This is not by any stretch the first recitation of the tale – its earliest appearance in print appears to have been as long ago as 1993, and dated Dylan's first acquaintance with Crouch End to the previous year.
Russell Clarke continues to insist that the story is absolutely true – and sets out as supporting evidence the testimony of a woman who worked on the publicity side of Dylan's record label. She once appeared on the Robert Elms show on Radio London to vouch that every bit of the tale is correct.
Others swear that they heard the yarn direct from an unimpeachable source, Dave Stewart himself. Though to be honest, the evidence would be more compelling if they had heard it from Dylan... or from Dave the Plumber (it is strange that he's never surfaced to confirm the encounter!) or Dave's wife or anyone who was actually there.
The most commonly cited version of the Ballad of Dave the Plumber is that Bob Dylan, intending to go to the studio in Crouch Hill, alighted at 145 Crouch End Hill. The problem with that is – you've guessed it – there is no 145 Crouch End Hill. The odd numbers peter out at 85.
But wait, perhaps Bob was dropped off at 145 Crouch Hall Road? No – there's nothing beyond 73 on the "odd" side of the road.
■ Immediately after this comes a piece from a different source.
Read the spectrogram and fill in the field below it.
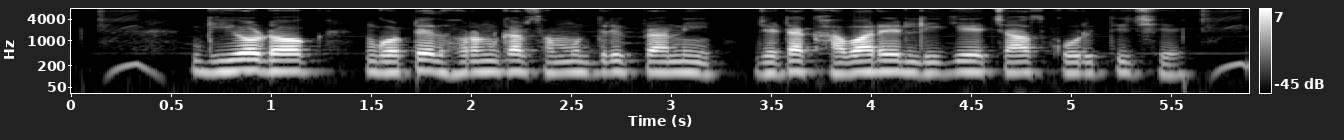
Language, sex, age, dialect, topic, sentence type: Bengali, male, 18-24, Western, agriculture, statement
All this didn't put off Sky Arts, which in 2017 broadcast a half-hour comedy based on the encounter – Knocking on Dave's Door (the potential for wordplays on Dylan songs is limitless). The programme was set in August 1993, and cleverly included a scene of "Bob" outside Banner's restaurant. It was the first in a series with the title Urban Myths.
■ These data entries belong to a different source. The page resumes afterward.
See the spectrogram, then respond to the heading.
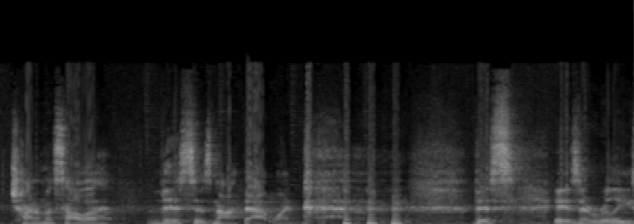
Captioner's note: laughs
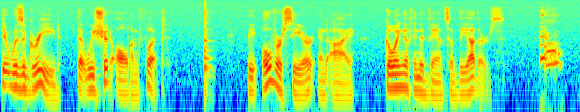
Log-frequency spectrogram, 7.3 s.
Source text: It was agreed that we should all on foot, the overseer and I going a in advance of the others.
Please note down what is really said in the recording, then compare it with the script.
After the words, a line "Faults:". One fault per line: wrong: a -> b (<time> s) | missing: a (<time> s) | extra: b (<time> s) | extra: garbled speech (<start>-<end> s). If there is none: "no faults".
It was agreed that we should all on foot, the overseer and I going a in advance of the others.
Faults:
no faults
So you can believe the tale and "blame it on a simple twist of fate" or take to heart Dylan's protestation that "no, no, no, it ain't me babe" or perhaps the answer, my friend, is "blowin' in the wind".
But for those who like a feelgood story, then "it don't matter, anyhow".
Andrew Whitehead is the author of the just published Curious Crouch End.